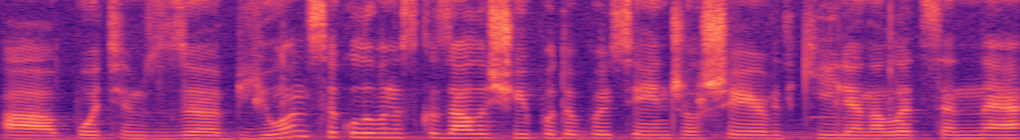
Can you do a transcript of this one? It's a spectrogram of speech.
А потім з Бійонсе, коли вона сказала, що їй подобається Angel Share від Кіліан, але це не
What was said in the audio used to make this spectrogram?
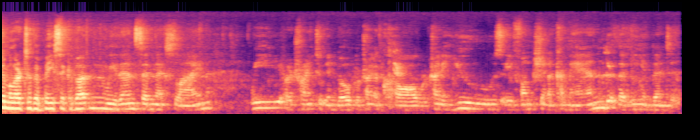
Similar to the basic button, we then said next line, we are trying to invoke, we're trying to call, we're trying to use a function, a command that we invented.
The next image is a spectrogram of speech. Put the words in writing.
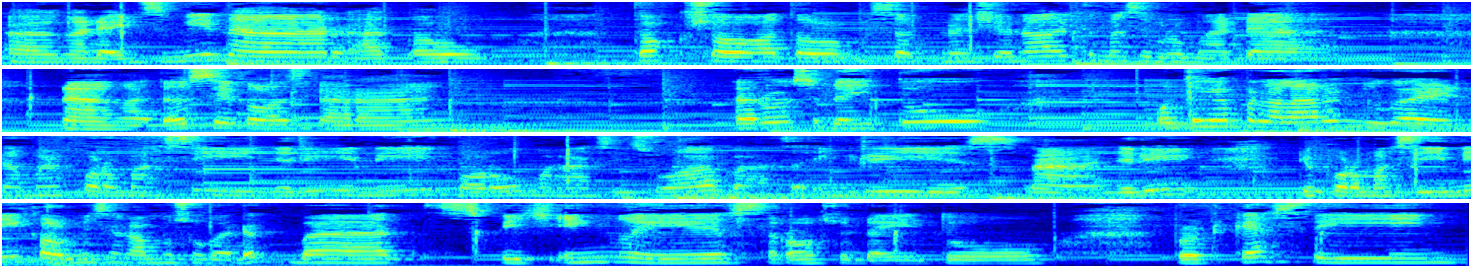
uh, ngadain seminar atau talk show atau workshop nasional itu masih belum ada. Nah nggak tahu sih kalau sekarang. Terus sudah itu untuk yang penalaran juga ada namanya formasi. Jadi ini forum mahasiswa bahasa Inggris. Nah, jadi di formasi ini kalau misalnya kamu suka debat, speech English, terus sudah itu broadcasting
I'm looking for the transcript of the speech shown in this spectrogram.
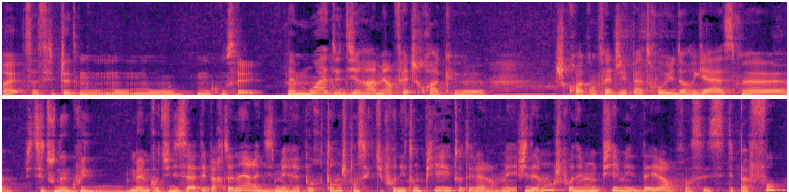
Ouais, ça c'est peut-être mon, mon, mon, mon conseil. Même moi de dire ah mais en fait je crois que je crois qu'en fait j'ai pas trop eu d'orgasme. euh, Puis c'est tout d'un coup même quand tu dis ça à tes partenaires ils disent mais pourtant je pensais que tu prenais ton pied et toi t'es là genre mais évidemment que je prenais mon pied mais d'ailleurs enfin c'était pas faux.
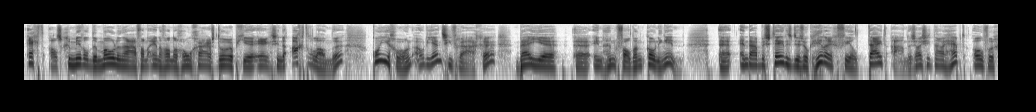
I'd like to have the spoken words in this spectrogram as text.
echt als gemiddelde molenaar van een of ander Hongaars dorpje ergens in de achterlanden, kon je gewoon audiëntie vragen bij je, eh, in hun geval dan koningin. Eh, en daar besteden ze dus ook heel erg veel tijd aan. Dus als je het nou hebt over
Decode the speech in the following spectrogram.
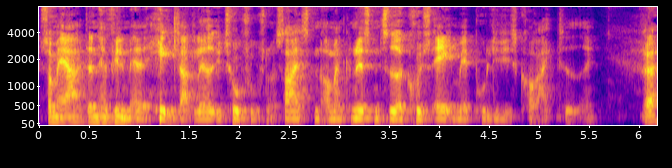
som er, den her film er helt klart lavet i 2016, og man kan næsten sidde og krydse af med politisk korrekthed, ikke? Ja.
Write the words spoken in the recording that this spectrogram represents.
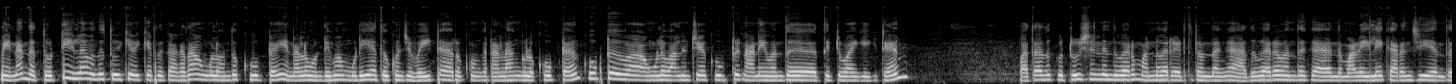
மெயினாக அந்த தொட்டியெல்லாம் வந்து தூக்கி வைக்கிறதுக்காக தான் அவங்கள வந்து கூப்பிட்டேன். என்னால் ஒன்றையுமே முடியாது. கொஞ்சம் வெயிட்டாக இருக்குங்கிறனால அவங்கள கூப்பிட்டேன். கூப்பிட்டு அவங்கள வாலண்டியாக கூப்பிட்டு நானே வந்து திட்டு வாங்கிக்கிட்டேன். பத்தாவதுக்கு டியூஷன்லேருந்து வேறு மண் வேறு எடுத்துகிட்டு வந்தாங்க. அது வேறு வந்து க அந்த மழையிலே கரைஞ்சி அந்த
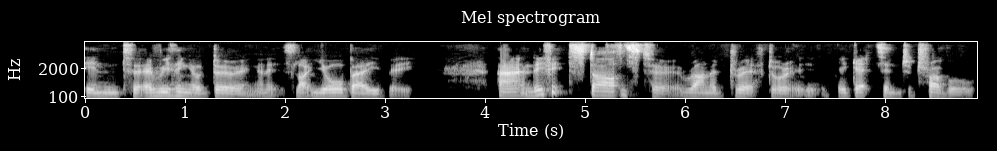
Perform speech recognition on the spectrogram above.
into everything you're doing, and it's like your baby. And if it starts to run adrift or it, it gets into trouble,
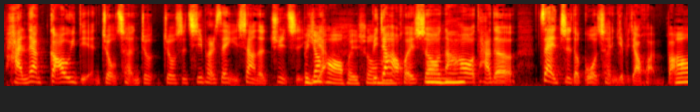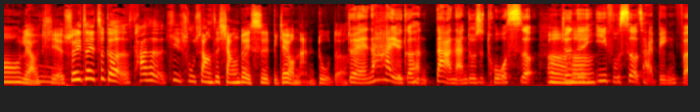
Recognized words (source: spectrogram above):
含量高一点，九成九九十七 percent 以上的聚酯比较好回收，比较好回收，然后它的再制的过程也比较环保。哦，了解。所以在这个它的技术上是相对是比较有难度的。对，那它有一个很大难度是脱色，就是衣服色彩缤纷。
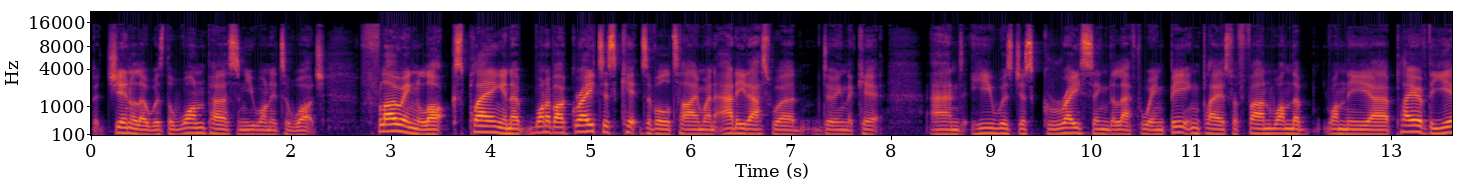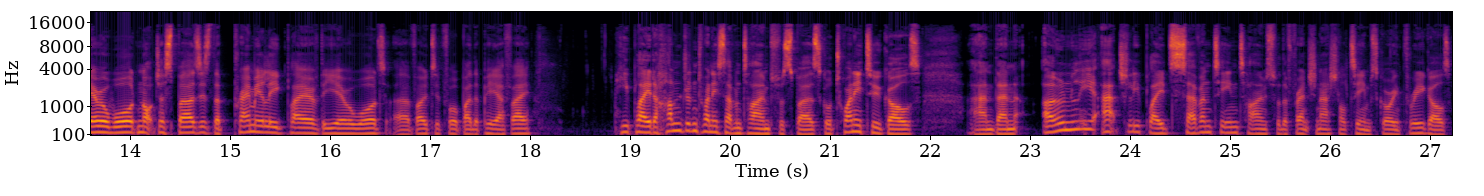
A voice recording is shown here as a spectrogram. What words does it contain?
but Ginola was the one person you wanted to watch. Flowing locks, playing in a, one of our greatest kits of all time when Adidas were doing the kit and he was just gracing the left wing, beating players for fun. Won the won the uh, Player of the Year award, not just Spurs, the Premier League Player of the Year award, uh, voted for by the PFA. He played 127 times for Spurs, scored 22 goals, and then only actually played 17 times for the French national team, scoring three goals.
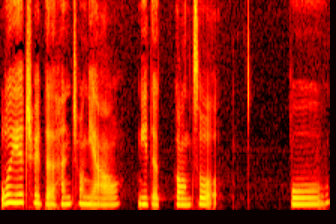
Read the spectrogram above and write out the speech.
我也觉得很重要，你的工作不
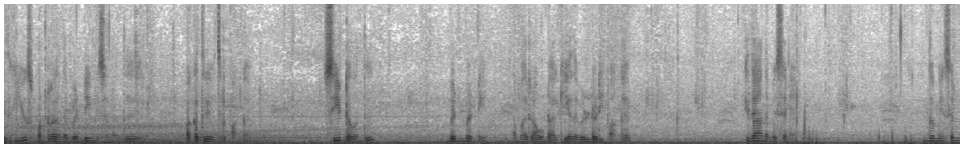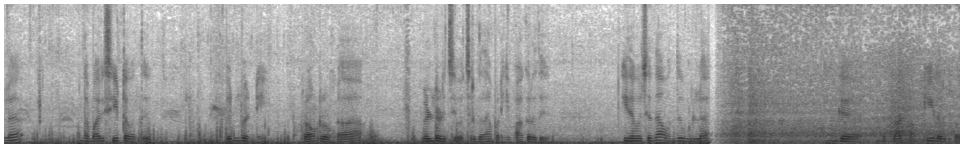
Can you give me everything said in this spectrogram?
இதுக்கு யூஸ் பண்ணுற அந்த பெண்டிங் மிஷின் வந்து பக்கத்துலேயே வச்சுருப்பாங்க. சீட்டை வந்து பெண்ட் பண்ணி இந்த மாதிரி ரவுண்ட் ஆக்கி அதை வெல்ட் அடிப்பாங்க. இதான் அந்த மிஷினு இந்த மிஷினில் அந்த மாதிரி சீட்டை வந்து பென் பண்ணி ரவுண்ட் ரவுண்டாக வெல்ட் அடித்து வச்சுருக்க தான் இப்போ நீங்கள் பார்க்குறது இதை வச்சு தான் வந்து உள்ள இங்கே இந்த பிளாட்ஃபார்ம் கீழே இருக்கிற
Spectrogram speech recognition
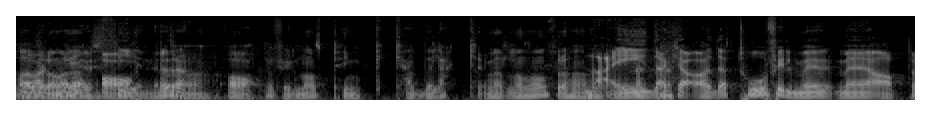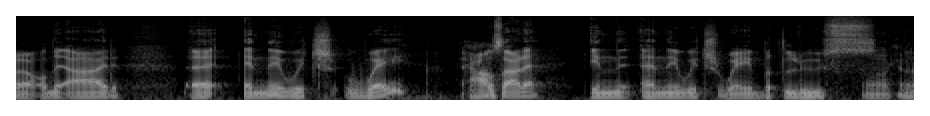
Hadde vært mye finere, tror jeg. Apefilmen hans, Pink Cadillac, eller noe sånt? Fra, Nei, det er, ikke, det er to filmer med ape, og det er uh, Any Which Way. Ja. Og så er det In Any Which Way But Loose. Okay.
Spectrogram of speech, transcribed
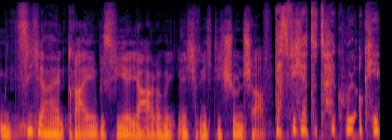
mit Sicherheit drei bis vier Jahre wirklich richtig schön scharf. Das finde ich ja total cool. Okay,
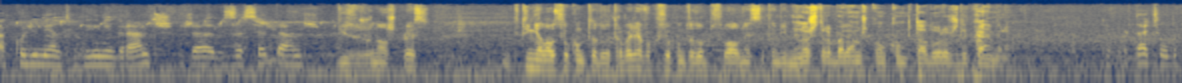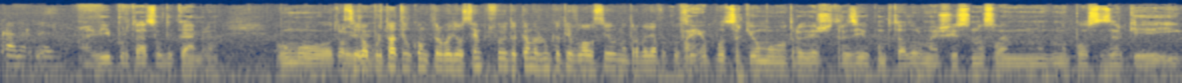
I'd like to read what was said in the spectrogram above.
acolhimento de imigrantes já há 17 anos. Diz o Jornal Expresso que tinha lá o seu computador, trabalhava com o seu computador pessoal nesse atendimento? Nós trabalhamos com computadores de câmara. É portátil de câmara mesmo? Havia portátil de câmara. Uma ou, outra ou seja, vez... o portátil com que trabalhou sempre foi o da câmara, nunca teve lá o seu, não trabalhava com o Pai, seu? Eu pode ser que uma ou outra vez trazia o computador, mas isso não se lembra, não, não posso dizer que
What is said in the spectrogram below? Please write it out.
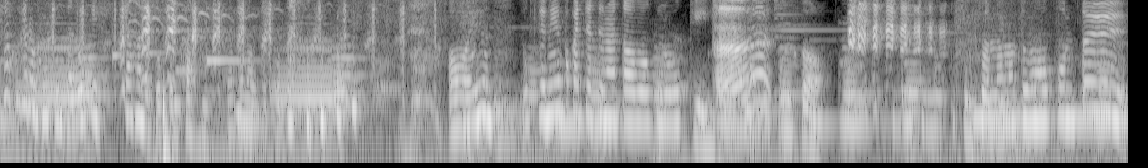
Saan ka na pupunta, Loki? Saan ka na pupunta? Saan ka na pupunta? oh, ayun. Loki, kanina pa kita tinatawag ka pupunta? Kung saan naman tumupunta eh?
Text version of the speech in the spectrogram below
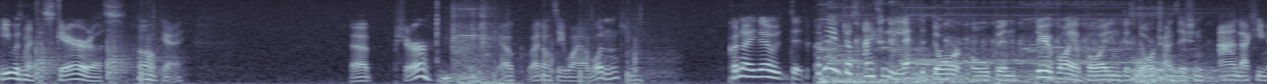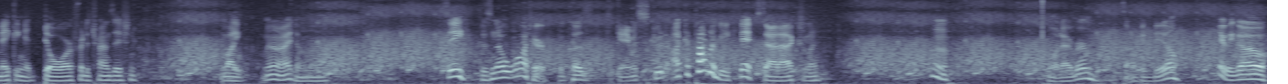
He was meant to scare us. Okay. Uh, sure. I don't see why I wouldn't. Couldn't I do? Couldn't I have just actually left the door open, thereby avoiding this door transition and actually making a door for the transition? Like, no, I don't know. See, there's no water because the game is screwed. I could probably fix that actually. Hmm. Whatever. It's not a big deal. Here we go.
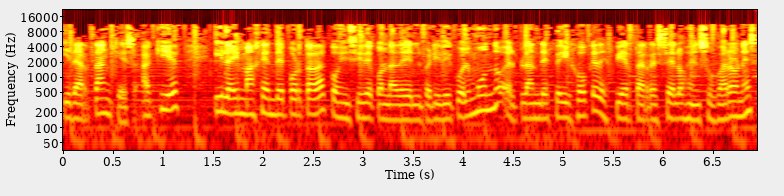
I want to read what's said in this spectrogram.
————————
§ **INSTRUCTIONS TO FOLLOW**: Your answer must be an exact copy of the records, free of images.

§ **PROBLEM SOLUTION**:
Can you do a transcript of this one? It's a spectrogram of speech.
А потім з Бійонсе, коли вона сказала, що їй подобається Angel Share від Кіліан, але це не
What was said in the audio used to make this spectrogram?
Similar to the basic button, we then said next line, we are trying to invoke, we're trying to call, we're trying to use a function, a command that we invented.
The next image is a spectrogram of speech. Put the words in writing.
uh, ngadain seminar atau talk show atau workshop nasional itu masih belum ada. Nah nggak tahu sih kalau sekarang. Terus sudah itu untuk yang penalaran juga ada namanya formasi. Jadi ini forum mahasiswa bahasa Inggris. Nah, jadi di formasi ini kalau misalnya kamu suka debat, speech English, terus sudah itu broadcasting
I'm looking for the transcript of the speech shown in this spectrogram.
Ouais, ça c'est peut-être mon, mon, mon, mon conseil. Même moi de dire ah mais en fait je crois que je crois qu'en fait j'ai pas trop eu d'orgasme. euh, Puis c'est tout d'un coup même quand tu dis ça à tes partenaires ils disent mais pourtant je pensais que tu prenais ton pied et toi t'es là genre mais évidemment que je prenais mon pied mais d'ailleurs enfin c'était pas faux.
I'd like to have the spoken words in this spectrogram as text.
echt als gemiddelde molenaar van een of ander Hongaars dorpje ergens in de achterlanden, kon je gewoon audiëntie vragen bij je, eh, in hun geval dan koningin. Eh, en daar besteden ze dus ook heel erg veel tijd aan. Dus als je het nou hebt over
Decode the speech in the following spectrogram.
som er, den her film er helt klart lavet i 2016, og man kan næsten sidde og krydse af med politisk korrekthed, ikke? Ja.
Write the words spoken in the recording that this spectrogram represents.
மெயினாக அந்த தொட்டியெல்லாம் வந்து தூக்கி வைக்கிறதுக்காக தான் அவங்கள வந்து கூப்பிட்டேன். என்னால் ஒன்றையுமே முடியாது. கொஞ்சம் வெயிட்டாக இருக்குங்கிறனால அவங்கள கூப்பிட்டேன். கூப்பிட்டு அவங்கள வாலண்டியாக கூப்பிட்டு நானே வந்து திட்டு வாங்கிக்கிட்டேன். பத்தாவதுக்கு டியூஷன்லேருந்து வேறு மண் வேறு எடுத்துகிட்டு வந்தாங்க. அது வேறு வந்து க அந்த மழையிலே கரைஞ்சி அந்த
Perform speech recognition on the spectrogram above.
into everything you're doing, and it's like your baby. And if it starts to run adrift or it, it gets into trouble,
Recognized words (source: spectrogram above):
含量高一点，九成九九十七 percent 以上的聚酯比较好回收，比较好回收，然后它的再制的过程也比较环保。哦，了解。所以在这个它的技术上是相对是比较有难度的。对，那它有一个很大难度是脱色，就是衣服色彩缤纷。
A voice recording is shown here as a spectrogram. What words does it contain?
but Ginola was the one person you wanted to watch. Flowing locks, playing in a, one of our greatest kits of all time when Adidas were doing the kit and he was just gracing the left wing, beating players for fun. Won the won the uh, Player of the Year award, not just Spurs, the Premier League Player of the Year award, uh, voted for by the PFA. He played 127 times for Spurs, scored 22 goals, and then only actually played 17 times for the French national team, scoring three goals.
Read the spectrogram above and write out the speech.
我也觉得很重要，你的工作不
Can you give me everything said in this spectrogram?
இதுக்கு யூஸ் பண்ணுற அந்த பெண்டிங் மிஷின் வந்து பக்கத்துலேயே வச்சுருப்பாங்க. சீட்டை வந்து பெண்ட் பண்ணி இந்த மாதிரி ரவுண்ட் ஆக்கி அதை வெல்ட் அடிப்பாங்க. இதான் அந்த மிஷினு இந்த மிஷினில் அந்த மாதிரி சீட்டை வந்து பென் பண்ணி ரவுண்ட் ரவுண்டாக வெல்ட் அடித்து வச்சுருக்க தான் இப்போ நீங்கள் பார்க்குறது இதை வச்சு தான் வந்து உள்ள இங்கே இந்த பிளாட்ஃபார்ம் கீழே இருக்கிற
Spectrogram speech recognition
Hadde vært mye finere, tror jeg. Apefilmen hans, Pink Cadillac, eller noe sånt? Fra, Nei, det er, ikke, det er to filmer med ape, og det er uh, Any Which Way. Ja. Og så er det In Any Which Way But Loose. Okay.
Spectrogram of speech, transcribed
mit Sicherheit drei bis vier Jahre wirklich richtig schön scharf. Das finde ich ja total cool. Okay,
I'd like to read what was said in the spectrogram above.
acolhimento de imigrantes já há 17 anos. Diz o Jornal Expresso que tinha lá o seu computador, trabalhava com o seu computador pessoal nesse atendimento? Nós trabalhamos com computadores de câmara. É portátil de câmara mesmo? Havia portátil de câmara. Uma ou, outra ou seja, vez... o portátil com que trabalhou sempre foi o da câmara, nunca teve lá o seu, não trabalhava com o Pai, seu? Eu pode ser que uma ou outra vez trazia o computador, mas isso não se lembra, não, não posso dizer que
What is said in the spectrogram below? Please write it out.
Saan ka na pupunta, Loki? Saan ka na pupunta? Saan ka na pupunta? oh, ayun. Loki, kanina pa kita tinatawag ka pupunta? Kung saan naman tumupunta eh?
Text version of the speech in the spectrogram below
He was meant to scare us. Okay. Uh, sure. I don't see why I wouldn't. Couldn't I do? Couldn't I have just actually left the door open, thereby avoiding this door transition and actually making a door for the transition? Like, no, I don't know. See, there's no water because the game is screwed. I could probably fix that actually. Hmm. Whatever. It's not a big deal. Here we go.
I want to read what's said in this spectrogram.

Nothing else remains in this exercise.